**ASSIGNMENT**. Repeat word for word, please, only the lines from the one that includes "Read the spectrogram" through the final line of the data.

**Recorded data**.
____________________

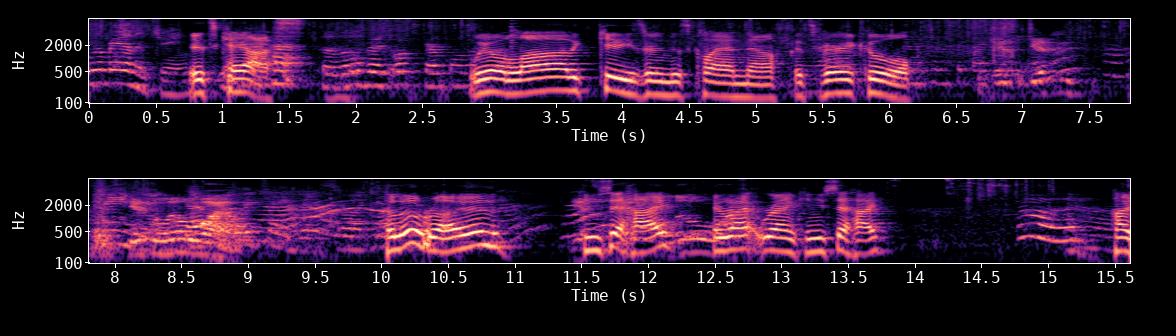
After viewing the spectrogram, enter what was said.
we're managing. It's chaos. It's a little bit, oh, careful. We have a lot of kitties in this clan now. It's very cool. It's getting, it's getting a little wild. Hello, Ryan. Can you say hi? Hey, Ryan, Ryan can you say hi? Hi.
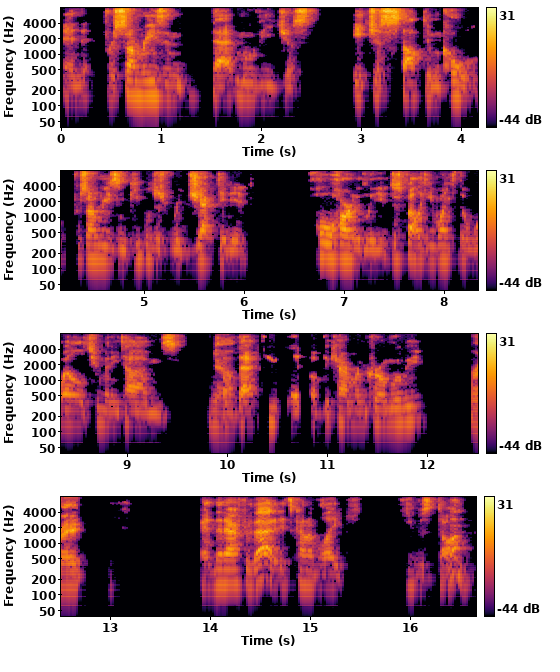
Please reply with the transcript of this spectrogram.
and for some reason, that movie just it just stopped him cold. For some reason, people just rejected it wholeheartedly. It just felt like he went to the well too many times yeah. of that of the Cameron Crowe movie. Right. And then after that, it's kind of like he was done.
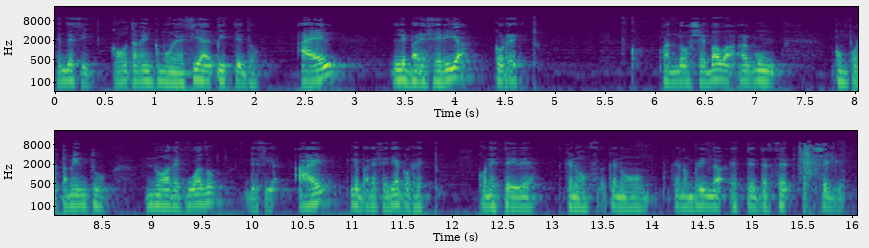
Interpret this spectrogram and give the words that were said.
Es decir, como también como decía Epísteto, a él le parecería correcto. Cuando observaba algún comportamiento no adecuado, decía, a él le parecería correcto, con esta idea que nos, que que nos brinda este tercer obsequio.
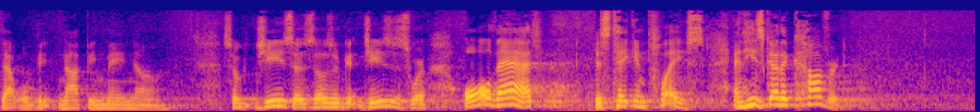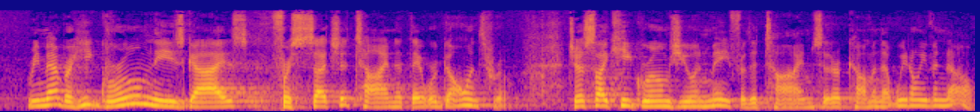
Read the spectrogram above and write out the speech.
that will be, not be made known. So Jesus, those are Jesus where all that is taking place, and he's got it covered. Remember, he groomed these guys for such a time that they were going through. Just like he grooms you and me for the times that are coming that we don't even know.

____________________

**ANSWER SECTION**.
Read the spectrogram above and write out the speech.
that will be, not be made known. So Jesus, those are Jesus where all that is taking place, and he's got it covered. Remember, he groomed these guys for such a time that they were going through. Just like he grooms you and me for the times that are coming that we don't even know.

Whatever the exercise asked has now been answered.